All is not well for the two, heroes. They’re being evicted out of the church they live in, they have no further connection with the X-Men and the tension between the two is reaching critical mass. Cloak is in love with Dagger, Dagger loves Cloak but not in the way he wants. To top it off, Dagger is keeping her return to school a secret and her actions are causing an already jealous Cloak to become suspicious.
Writer Nick Spencer does a first rate job of keeping the banter between the two fast paced and funny, but also showing how dependent they are on each other. It’s not just that she helps feed his darkness and he helps her control her light, they have a bond as friends that neither can live without.

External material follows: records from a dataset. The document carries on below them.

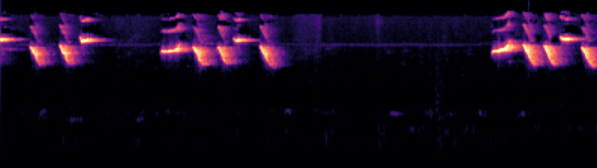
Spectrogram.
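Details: Oriental magpie-robin master song for training other birds: rapid runs of harsh descending slurred notes, four or five per phrase, broken by quiet pauses of nearly two seconds before the next burst.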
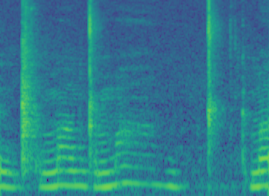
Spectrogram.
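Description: A young man's voice in short, held, sung-like notes, with sharp clicks falling between them.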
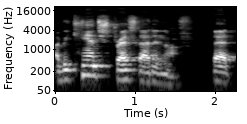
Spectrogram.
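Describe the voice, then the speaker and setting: A man with a non-native accent speaks at a moderate pace, his pitch swinging very widely. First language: not English. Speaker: marketing expert. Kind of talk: interview.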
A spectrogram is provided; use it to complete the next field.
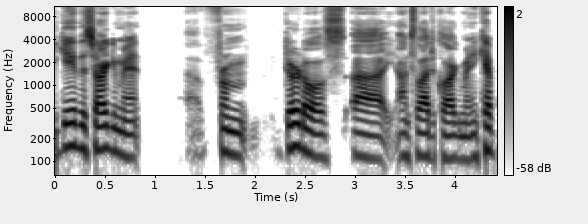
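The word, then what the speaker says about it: Gödel: pronounce whatever we want wait how is it pronounced it's girdle what it's got the two little dots on top that's German man it's uh it's well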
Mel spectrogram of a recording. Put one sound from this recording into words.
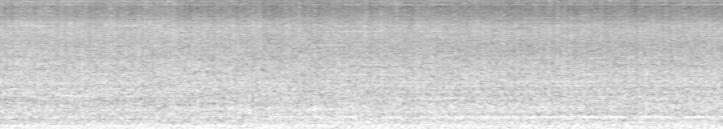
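A tractor engine roars loudly and steadily from inside the cab.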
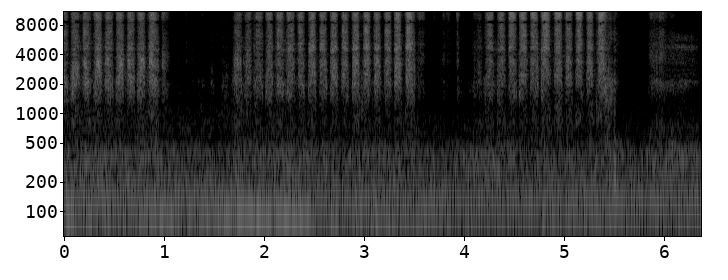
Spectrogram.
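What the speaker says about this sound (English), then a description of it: "Lightly sanding." Quiet, rhythmic rubbing strokes of sandpaper lightly sanding a leather edge in quick back-and-forth bursts, pausing briefly between passes, close and faint with no talking.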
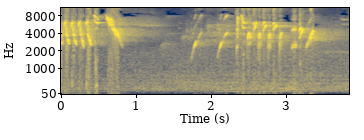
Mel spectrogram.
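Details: European goldfinch singing Wedani-style song for teaching young goldfinches: an opening fast twitter, a quiet gap, then rising whistled slurs building into chattering, tinkling notes.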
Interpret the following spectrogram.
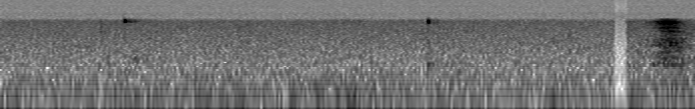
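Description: Near silence with two faint, short clicks about two seconds apart, as from computer input.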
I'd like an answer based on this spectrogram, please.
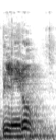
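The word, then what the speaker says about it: πληρόω: Entonces después hablaba esta palabra que hablábamos que era llenó a plenitud, llenó toda la casa del griego pleró. Pleró con doble o acento en la primera o que significa ser repleto.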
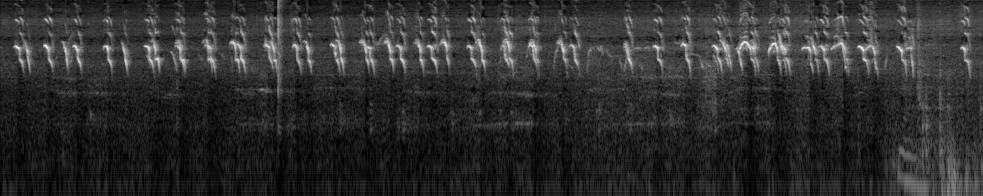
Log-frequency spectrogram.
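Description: Backyard chickens clucking in quick repeated bursts close by, a busy run of sharp short calls with brief pauses, ending in a low rustling thump.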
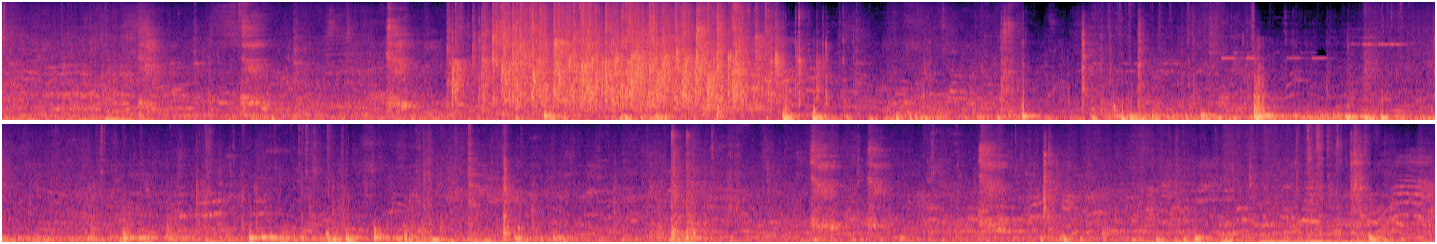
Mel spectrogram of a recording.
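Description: An audience murmurs and chatters quietly in a large hall.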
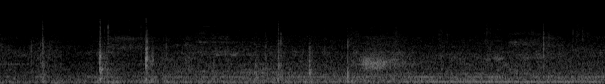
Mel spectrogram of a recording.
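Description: A few sharp footsteps in the first second and a half, then a steady low room hum.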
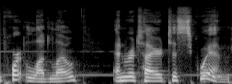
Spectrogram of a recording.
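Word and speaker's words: Sequim: Ludlow and retired to Squim. He spelled Squim without the silent E.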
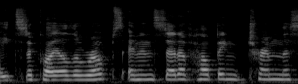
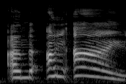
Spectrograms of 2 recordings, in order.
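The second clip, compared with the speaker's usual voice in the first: loud, high pirate cheer; rousing raised aye aye; crew shout; 7 semitones higher, 7 dB louder than usual. A narrator's reading. Crew answering their reformed shipmate, shouting. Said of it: "shout the crew".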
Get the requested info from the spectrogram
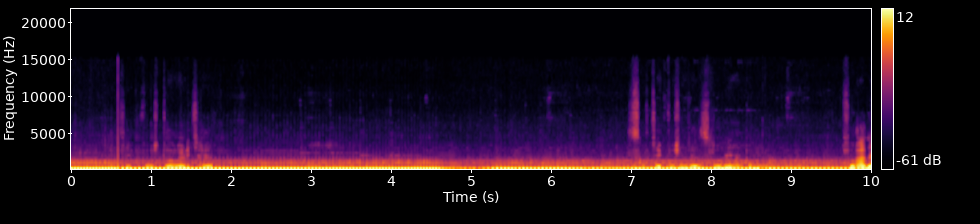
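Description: Motorcycle engine running under way, heard from the rider's seat with a rapid, even firing beat. About five seconds in its sound drops briefly, then picks up again.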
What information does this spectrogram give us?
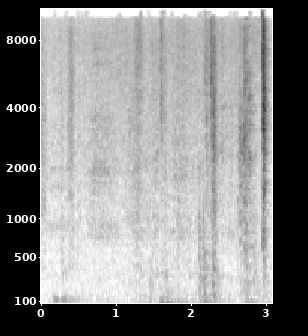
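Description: An airing cupboard door opening or closing, heard as a few soft, low thuds and muffled knocks against a quiet, hissy background.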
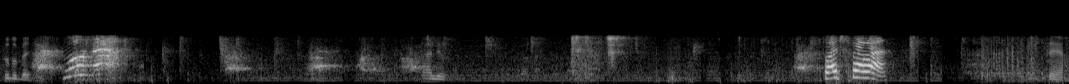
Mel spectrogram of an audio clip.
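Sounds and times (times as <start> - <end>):
speech: 0.1 - 1.2, 4.3 - 4.6, 8.2 - 9.0, 10.5 - 10.6
dog barking: 0.3 - 0.7, 2.2 - 4.4, 7.9 - 8.4.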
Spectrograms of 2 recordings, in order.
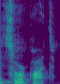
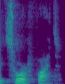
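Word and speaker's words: צרפת: The word should be Tzorpat, but we say Tzorfat. We pronounce it as an F sound, not as a P sound.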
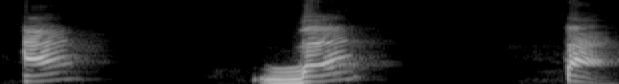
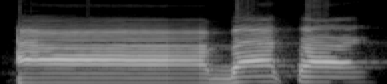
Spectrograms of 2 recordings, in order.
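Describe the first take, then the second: First: Each syllable is short, with pauses between them. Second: The syllables run together with long drawn-out vowels. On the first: The speaker calls it right. "lebih baik anak itu membacanya dipisah-pisah daripada dipanjangkan. Seperti ini" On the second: The speaker calls it wrong. "daripada membacanya dengan panjang"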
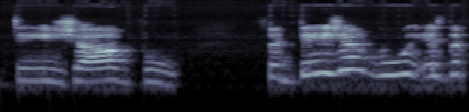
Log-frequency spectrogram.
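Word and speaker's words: déjà vu: So this is not pronounced as deja, this is deja vu.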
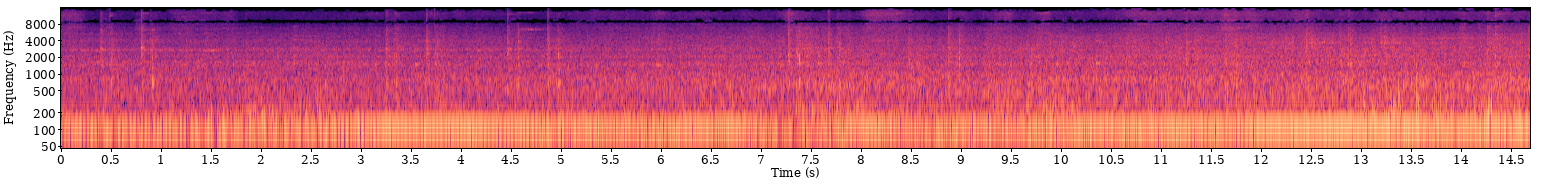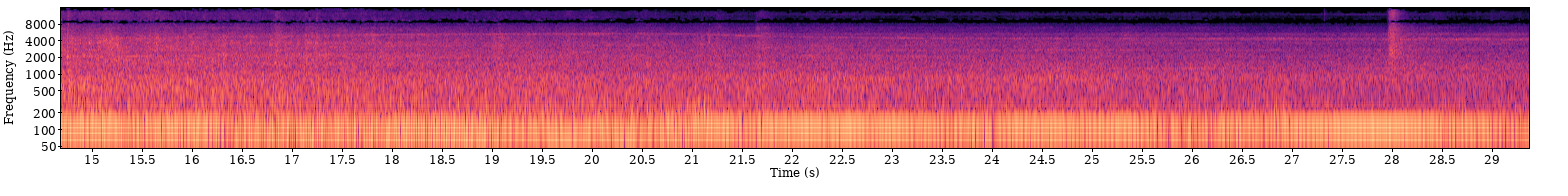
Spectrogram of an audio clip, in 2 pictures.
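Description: MBTA commuter-rail train moving slowly through the station: coaches roll past, then the F40PH-3C diesel locomotive, with a steady low rumble throughout. There is a single sharp click near the end.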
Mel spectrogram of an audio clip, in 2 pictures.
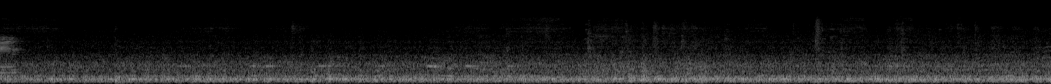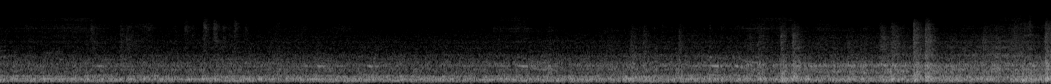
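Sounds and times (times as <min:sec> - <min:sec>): train wheels rumbling on rails: 0:04.5 - 0:21.0.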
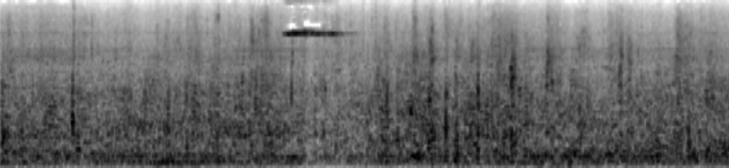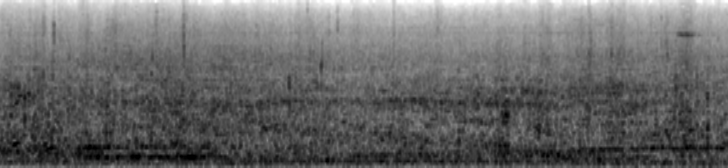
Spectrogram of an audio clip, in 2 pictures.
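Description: Indistinct voices over a steady rushing outdoor noise, with scattered faint clicks.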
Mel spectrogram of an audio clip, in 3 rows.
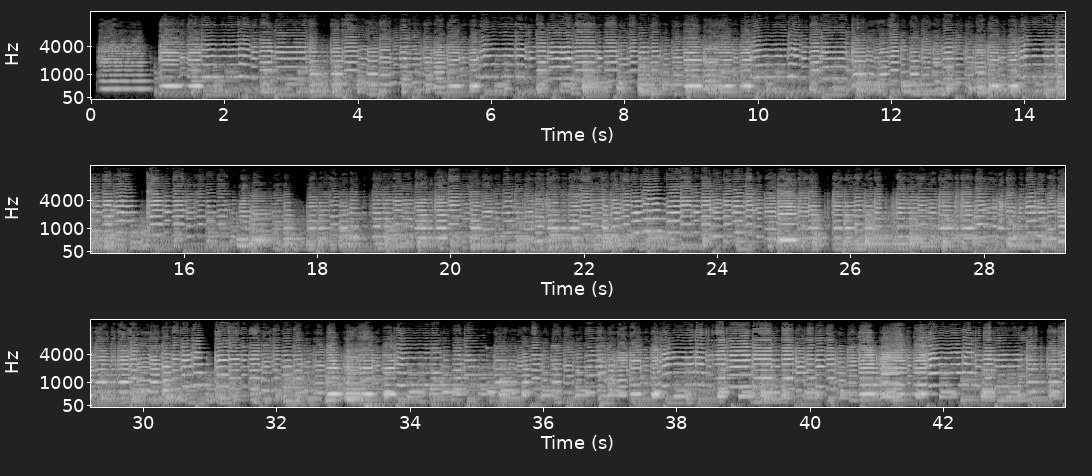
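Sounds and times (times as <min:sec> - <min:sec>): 
fiddle playing a jig: 0:00.0 - 0:43.8.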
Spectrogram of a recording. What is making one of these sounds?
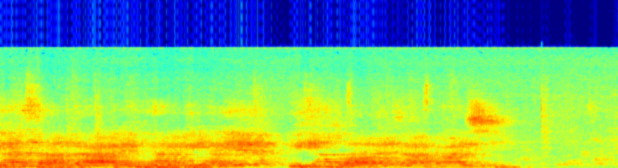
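A young woman reads aloud into a microphone, heard through a loudspeaker.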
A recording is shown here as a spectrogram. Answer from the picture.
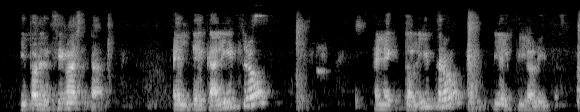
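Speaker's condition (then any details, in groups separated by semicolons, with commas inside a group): No condition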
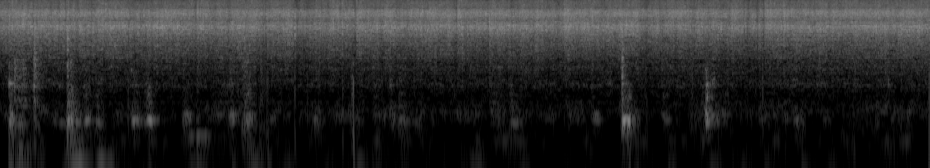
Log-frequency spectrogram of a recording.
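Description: Green peas and chopped onion sizzling in hot oil in a small non-stick frying pan, stirred with a wooden spatula that scrapes and taps against the pan now and then, one knock a little after six seconds in standing out.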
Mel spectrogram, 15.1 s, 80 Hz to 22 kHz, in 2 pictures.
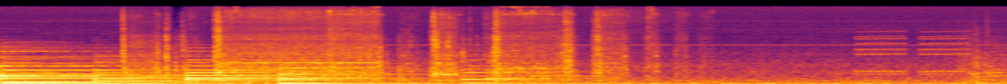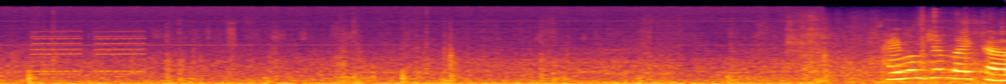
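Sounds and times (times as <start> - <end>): telephone ringing: 0.9 - 5.4, 6.4 - 9.8.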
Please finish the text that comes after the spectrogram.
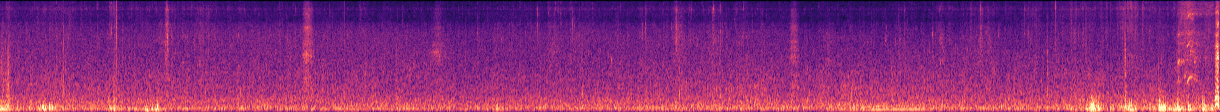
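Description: Strong wind blows leaves around outdoors, a steady, low rushing roar buffeting the microphone for the whole stretch and swelling louder in gusts toward the end.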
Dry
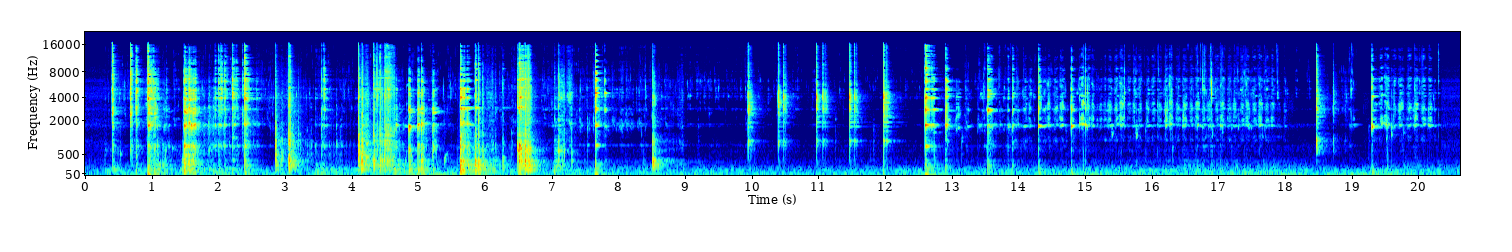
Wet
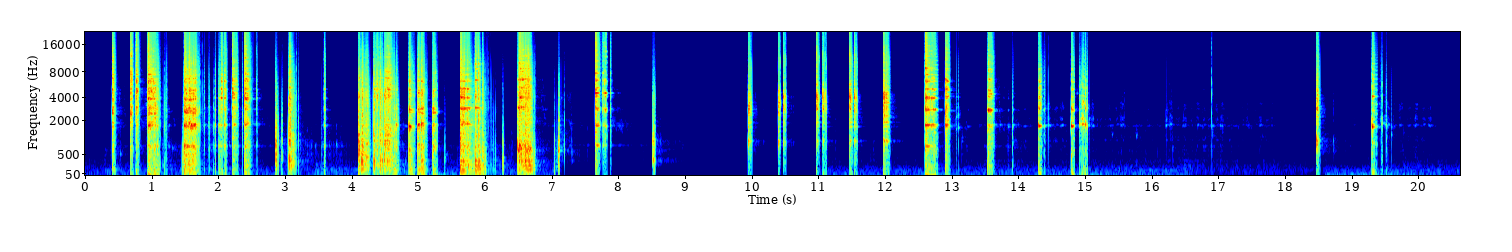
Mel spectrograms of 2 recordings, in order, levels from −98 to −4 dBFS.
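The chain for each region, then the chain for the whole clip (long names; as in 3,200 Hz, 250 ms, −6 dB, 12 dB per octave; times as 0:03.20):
0:07.12–0:11.03: Bessel high-pass filter 580 Hz, order 6 + repeating echo 113 ms, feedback 52%, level −24 dB
0:16.62–0:18.61: high-pass filter 61 Hz + low-shelf EQ 310 Hz −9 dB + double-tracking delay 15 ms −12.5 dB
whole clip: low-pass that shuts in the quiet parts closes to 410 Hz, open at −28.5 dBFS; leveller curve on the samples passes 5; low-shelf EQ 420 Hz −7 dB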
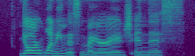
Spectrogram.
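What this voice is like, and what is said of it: Country accent slipping out. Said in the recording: “That sounded really country. ... My country accent just came out.”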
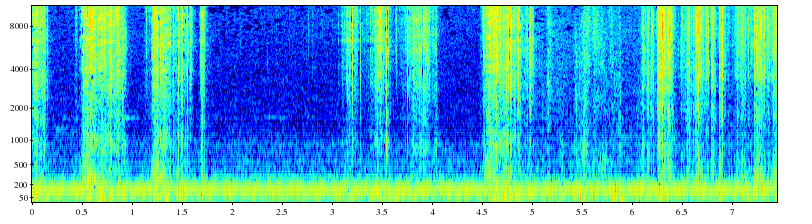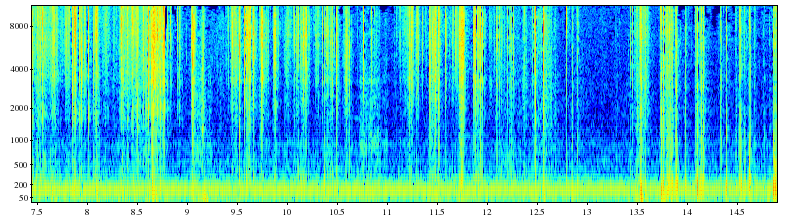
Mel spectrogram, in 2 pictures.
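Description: A yellow foam kitchen sponge, turned so its green abrasive scouring pad faces up, is scratched with the edge of a metal double-edge razor blade. Many short, bright, crackly rasping strokes come in uneven bursts over a steady low hum.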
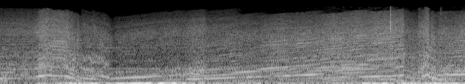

The tie in for Spider Island comes when the Avengers ask the team to help in a fight against all those with spider powers currently tearing up Manhattan. In lesser hands, the sudden battle might have seemed clunky, but Spencer makes it seems like a distraction, something they both need in the midst of their current string of bad luck. He also brings them out of it quickly and returns to the story at hand.
The surprise here is the appearance of Mr. Negative and the prophecy that a woman of light will destroy him. Pitting Cloak & Dagger against Mr. Negative is perfect. Two heroes that are dark and light against a villain that is made up of both, there couldn’t be a more perfect match.
I was particularly impressed with Emma Rios’ art. Her work has a fine art sense to it, almost like a high-end children’s book. Imagine a mix of Harold And The Purple Crayon, a classic illustrated version of A Christmas Carol and then layer it into a comic book. Every panel is a small work of art and yet Rios never loses momentum or movement during the action. Besides that she does a superior version of Mr. Negative.
While not the gritty art I’m used to for Cloak & Dagger, Rios style meshes with the heroes in a way that you can’t explain with words but clicks visually in an instant. With Rios’ art and Spencer’s words, Cloak & Dagger seem poised to do great things in the Marvel Universe. I’m just hoping this leads to a monthly series for one of my favorite comic book teams.